- [Exercise instructions] Looking at the listing, state how many of its lines contain the string "from". Write only the number.

- [Given data]
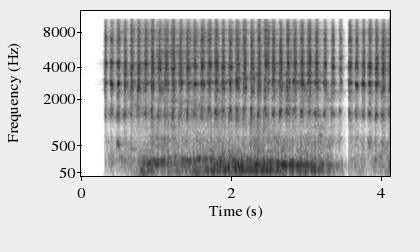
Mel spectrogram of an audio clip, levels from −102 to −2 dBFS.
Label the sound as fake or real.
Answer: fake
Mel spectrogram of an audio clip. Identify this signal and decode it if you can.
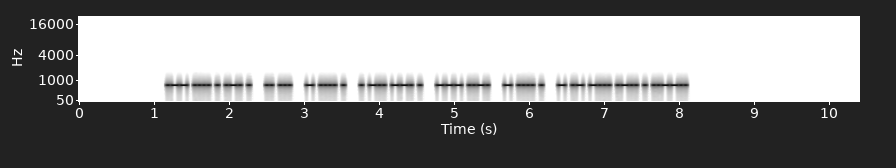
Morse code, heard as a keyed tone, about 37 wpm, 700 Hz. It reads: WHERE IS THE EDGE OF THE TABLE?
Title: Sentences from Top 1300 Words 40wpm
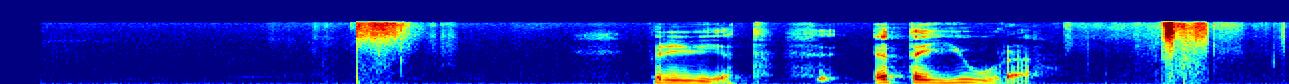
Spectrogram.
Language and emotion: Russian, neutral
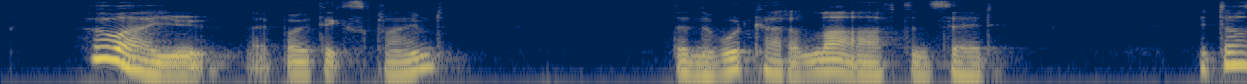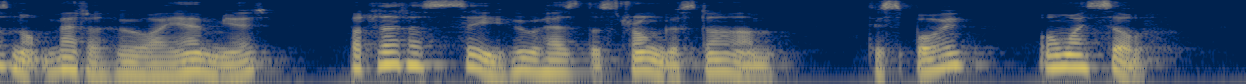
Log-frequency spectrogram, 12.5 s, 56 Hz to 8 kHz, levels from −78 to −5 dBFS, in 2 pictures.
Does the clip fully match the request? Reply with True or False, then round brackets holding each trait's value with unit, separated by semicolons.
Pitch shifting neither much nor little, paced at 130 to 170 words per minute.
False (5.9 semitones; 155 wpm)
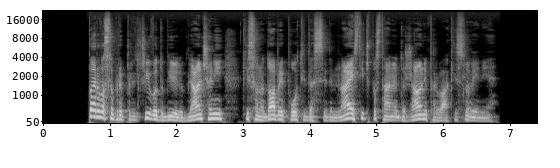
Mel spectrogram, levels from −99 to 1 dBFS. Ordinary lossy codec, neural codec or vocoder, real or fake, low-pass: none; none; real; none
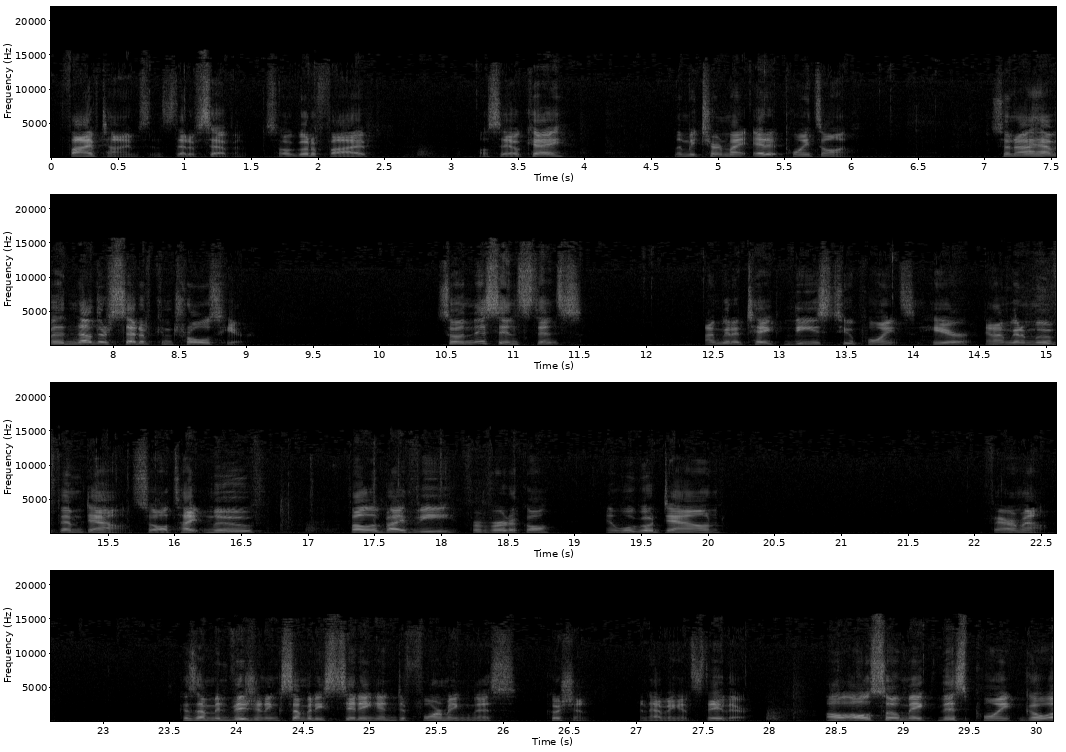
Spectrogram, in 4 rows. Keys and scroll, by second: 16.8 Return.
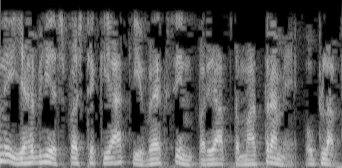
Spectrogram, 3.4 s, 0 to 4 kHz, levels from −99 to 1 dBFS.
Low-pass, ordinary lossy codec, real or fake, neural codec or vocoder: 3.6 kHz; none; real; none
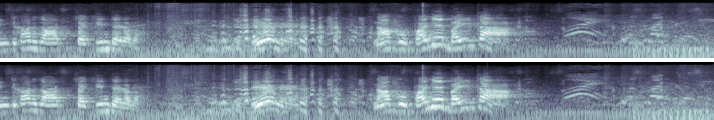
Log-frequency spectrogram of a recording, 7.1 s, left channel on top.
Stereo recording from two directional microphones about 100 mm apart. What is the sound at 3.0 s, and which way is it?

- [Solution to this task] 6